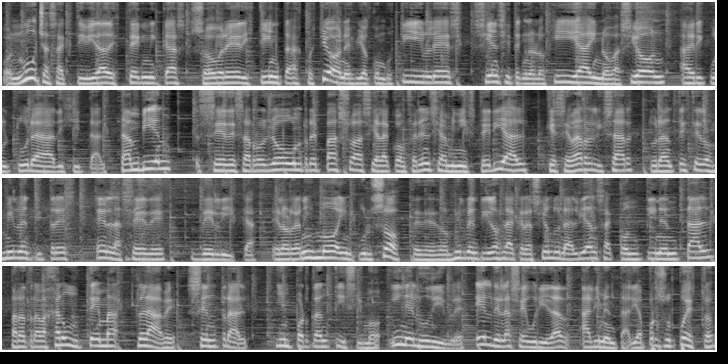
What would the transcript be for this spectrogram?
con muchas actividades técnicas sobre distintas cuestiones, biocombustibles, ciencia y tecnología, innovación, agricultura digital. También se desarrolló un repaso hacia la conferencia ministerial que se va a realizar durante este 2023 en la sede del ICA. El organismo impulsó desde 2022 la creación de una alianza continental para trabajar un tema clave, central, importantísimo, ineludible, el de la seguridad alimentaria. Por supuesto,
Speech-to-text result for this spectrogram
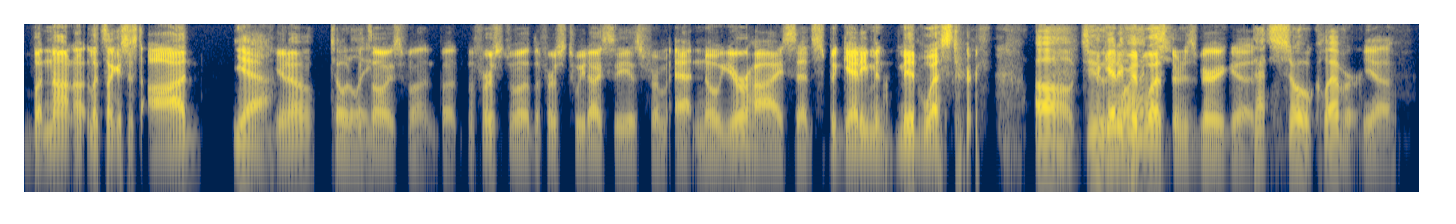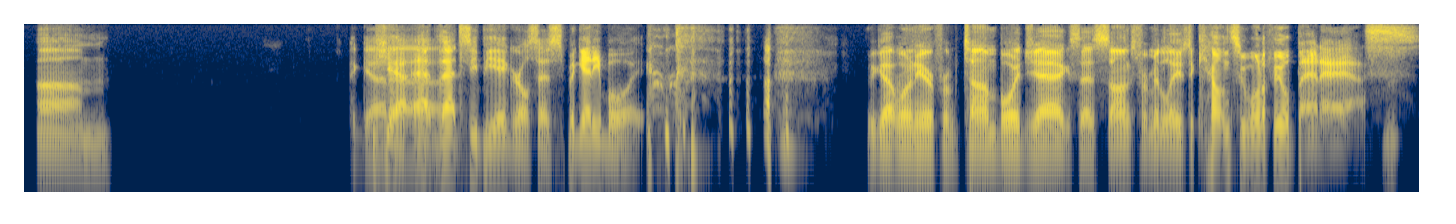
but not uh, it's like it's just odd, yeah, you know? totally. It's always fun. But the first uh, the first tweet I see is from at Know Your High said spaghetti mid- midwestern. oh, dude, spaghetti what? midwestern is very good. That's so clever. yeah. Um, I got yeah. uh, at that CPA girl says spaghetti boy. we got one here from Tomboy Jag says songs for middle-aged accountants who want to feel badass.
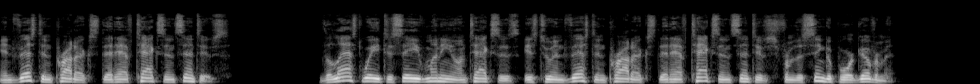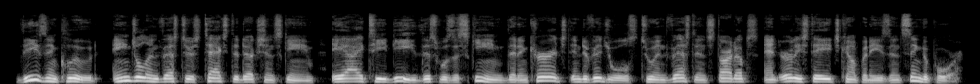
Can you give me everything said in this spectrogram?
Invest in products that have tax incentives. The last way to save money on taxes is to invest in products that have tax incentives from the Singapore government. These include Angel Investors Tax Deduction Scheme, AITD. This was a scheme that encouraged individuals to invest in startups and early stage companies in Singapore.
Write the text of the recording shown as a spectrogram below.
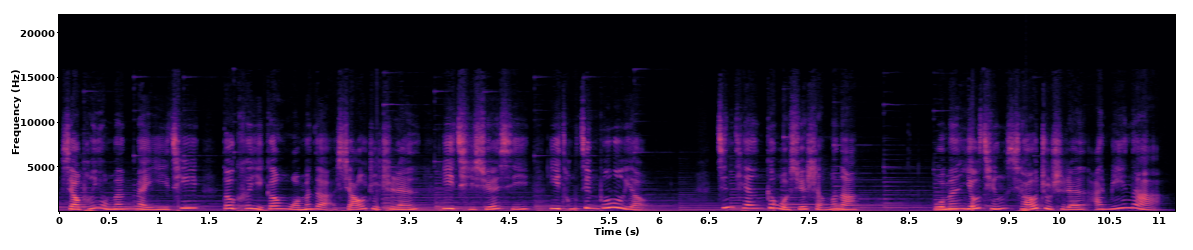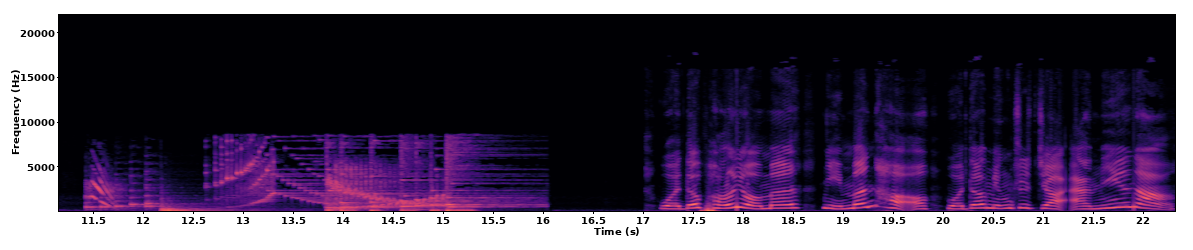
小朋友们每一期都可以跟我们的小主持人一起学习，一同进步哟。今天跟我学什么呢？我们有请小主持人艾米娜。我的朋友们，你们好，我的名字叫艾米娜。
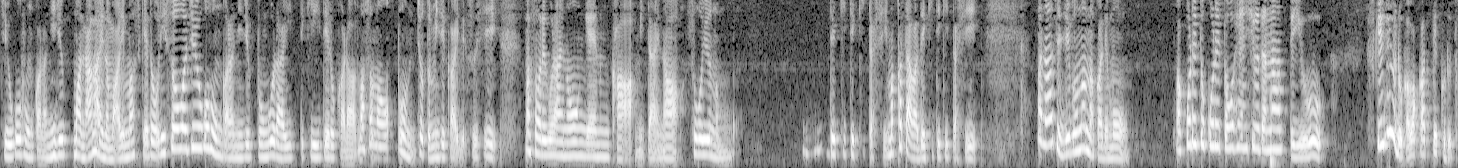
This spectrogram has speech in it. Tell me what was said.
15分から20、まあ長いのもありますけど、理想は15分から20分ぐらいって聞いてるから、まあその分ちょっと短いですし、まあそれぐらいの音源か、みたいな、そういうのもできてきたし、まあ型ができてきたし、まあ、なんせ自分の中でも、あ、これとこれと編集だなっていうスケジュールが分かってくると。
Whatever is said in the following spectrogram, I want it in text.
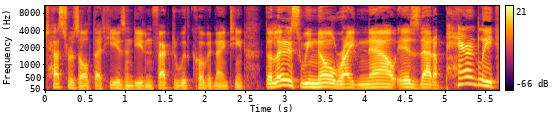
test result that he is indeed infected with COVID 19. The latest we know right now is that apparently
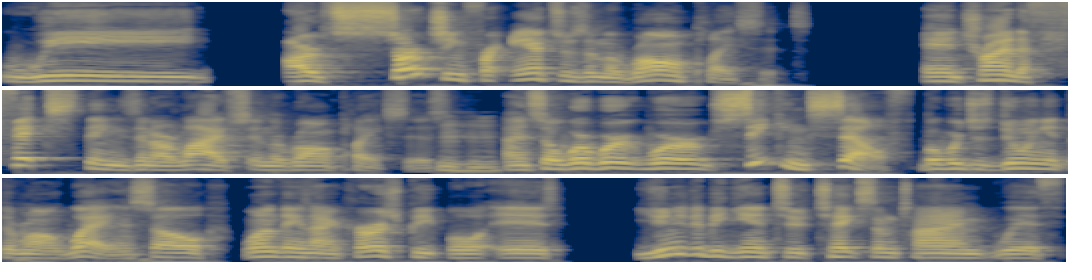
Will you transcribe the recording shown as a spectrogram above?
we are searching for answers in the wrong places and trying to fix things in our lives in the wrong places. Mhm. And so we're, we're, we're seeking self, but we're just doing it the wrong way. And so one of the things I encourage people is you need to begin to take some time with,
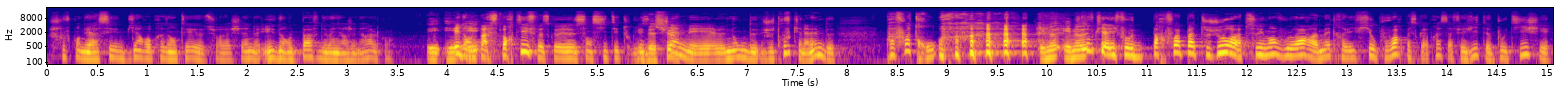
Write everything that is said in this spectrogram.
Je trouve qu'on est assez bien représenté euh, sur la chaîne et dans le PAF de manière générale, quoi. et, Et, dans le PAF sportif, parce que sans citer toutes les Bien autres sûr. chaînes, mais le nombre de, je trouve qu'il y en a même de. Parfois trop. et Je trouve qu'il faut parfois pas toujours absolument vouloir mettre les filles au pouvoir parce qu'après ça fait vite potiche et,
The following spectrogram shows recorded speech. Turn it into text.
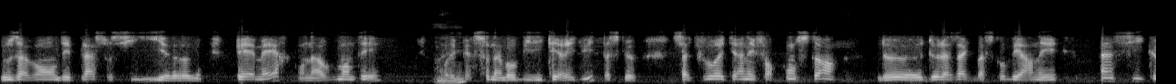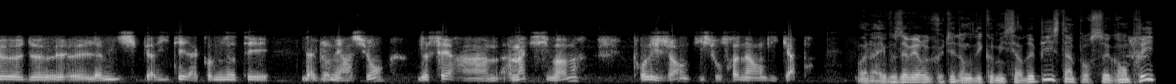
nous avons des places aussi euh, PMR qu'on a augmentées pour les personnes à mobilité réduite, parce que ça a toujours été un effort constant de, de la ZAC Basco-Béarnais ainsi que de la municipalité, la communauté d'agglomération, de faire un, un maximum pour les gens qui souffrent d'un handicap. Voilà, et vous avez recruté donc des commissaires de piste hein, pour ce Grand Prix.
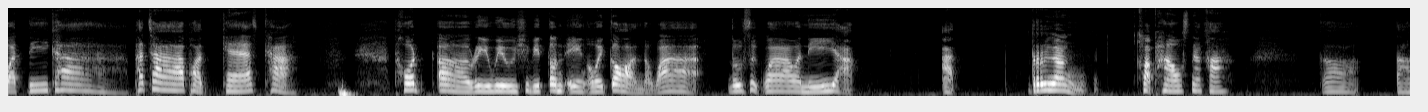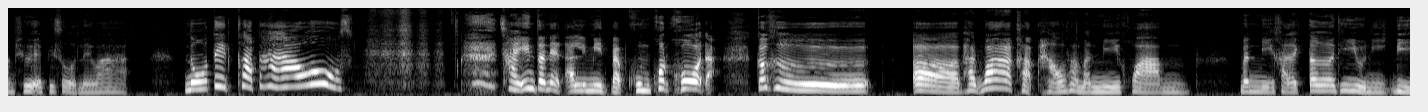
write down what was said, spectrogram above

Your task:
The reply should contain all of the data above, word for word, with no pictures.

Exercise answer:
What would the transcript be for this spectrogram?
con muchas actividades técnicas sobre distintas cuestiones, biocombustibles, ciencia y tecnología, innovación, agricultura digital. También se desarrolló un repaso hacia la conferencia ministerial que se va a realizar durante este 2023 en la sede del ICA. El organismo impulsó desde 2022 la creación de una alianza continental para trabajar un tema clave, central, importantísimo, ineludible, el de la seguridad alimentaria. Por supuesto,
Speech-to-text result for this spectrogram
but not uh, it's like it's just odd, yeah, you know? totally. It's always fun. But the first uh, the first tweet I see is from at Know Your High said spaghetti mid- midwestern. oh, dude, spaghetti what? midwestern is very good. That's so clever. yeah. Um, I got yeah. uh, at that CPA girl says spaghetti boy. we got one here from Tomboy Jag says songs for middle-aged accountants who want to feel badass.
Can you give me everything said in this spectrogram?
Invest in products that have tax incentives. The last way to save money on taxes is to invest in products that have tax incentives from the Singapore government. These include Angel Investors Tax Deduction Scheme, AITD. This was a scheme that encouraged individuals to invest in startups and early stage companies in Singapore.
Write the text of the recording shown as a spectrogram below.
小朋友们每一期都可以跟我们的小主持人一起学习，一同进步哟。今天跟我学什么呢？我们有请小主持人艾米娜。我的朋友们，你们好，我的名字叫艾米娜。
This spectrogram has speech in it. Tell me what was said.
15分から20、まあ長いのもありますけど、理想は15分から20分ぐらいって聞いてるから、まあその分ちょっと短いですし、まあそれぐらいの音源か、みたいな、そういうのもできてきたし、まあ型ができてきたし、まあ、なんせ自分の中でも、あ、これとこれと編集だなっていうスケジュールが分かってくると。
Whatever is said in the following spectrogram, I want it in text.
test result that he is indeed infected with COVID 19. The latest we know right now is that apparently
Will you transcribe the recording shown as a spectrogram above?
we are searching for answers in the wrong places and trying to fix things in our lives in the wrong places. Mhm. And so we're, we're, we're seeking self, but we're just doing it the wrong way. And so one of the things I encourage people is you need to begin to take some time with,
Write everything that is said in this spectrogram.
Je trouve qu'on est assez bien représenté euh, sur la chaîne et dans le PAF de manière générale, quoi. et, Et, dans le PAF sportif, parce que sans citer toutes les Bien autres sûr. chaînes, mais le nombre de, je trouve qu'il y en a même de. Parfois trop. et Je trouve qu'il faut parfois pas toujours absolument vouloir mettre les filles au pouvoir parce qu'après ça fait vite potiche et,
The following spectrogram shows recorded speech. Turn it into text.
nous avons des places aussi euh, PMR qu'on a augmentées pour les personnes à mobilité réduite, parce que ça a toujours été un effort constant de, de la ZAC Basco-Béarnais ainsi que de la municipalité, la communauté d'agglomération, de faire un, un maximum pour les gens qui souffrent d'un handicap. Voilà, et vous avez recruté donc des commissaires de piste hein, pour ce Grand Prix.
write down what was said, spectrogram above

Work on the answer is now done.